Legendary three-time Oscar-winning animator Richard Williams, who died in 2019, was best known to the world for Who Framed Roger Rabbit, and to the animation industry for The Animator’s Survival Kit, his definitive instructional book that later became a DVD set and iPad app. Based on masterclasses that Williams gave in the United States and Europe, the book provides the basic principles of animation that every animator, in every genre, needs to know. Visit any animation studio and you’ll see copies on shelves next to practically every workstation.
If the book had one drawback, it was that, at almost 400 pages and three-and-a-half pounds, it wasn’t exactly the kind of thing you could toss in a backpack and carry around with you. Now that problem has been solved with a new series of short guides that present the Survival Kit’s most essential chapters in easy-to-carry, easy-to-study guides.
“There was a book project Dick and I were working on just before he died that has now come to fruition,” says his widow and longtime collaborator Imagen “Mo” Sutton. “We took key chapters from the book and made them into four ‘minis’ – handy-dandy, easy-to-throw-in-a-bag-or-backpack-sized books.”
Published by Faber to commemorate the 20th anniversary of the original book, the minis are now available in the UK and will be published internationally later in the year. “Dick was able to hand-write the introductions to each one of them before he became too ill,” Sutton adds. “So it’s a rather lovely commemoration event.”
The four volumes (with links) are:
Walks are full of personality.

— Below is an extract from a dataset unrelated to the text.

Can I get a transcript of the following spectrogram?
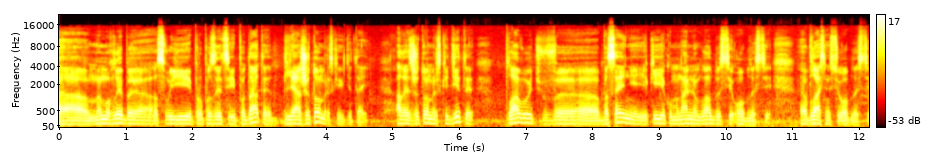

Walks reveal the character, they tell the story of the person. In this mini, Williams provides the building blocks of how to construct walks, using stick figures to make it easy to learn, copy and understand.
As a director, whatever your idea is, you want to put it over, so the main thing is to be very clear. The director’s job is to hold everything together so that the animator can give the performance. Williams shows how this can be achieved with flexibility and contrast. With regard to acting and dialogue, Williams’ basic advice is simple: do one thing at a time.
How do we get snap and vitality into our performance while also keeping the figure stable and solid? The answer: successive breaking of joints to give flexibility. In this mini, Williams stresses the importance of knowing where the weight is in every drawing – to be conscious of where it’s coming from, what it’s traveling over, and where it’s going.
As with walks, the way we run shows our character and personality. Williams demonstrates how everything you can do with walks, you can also do with runs.
This mini includes a collection of Williams’ runs, jumps and skips, inspired by some of the cleverest artists from the Golden Age of animation.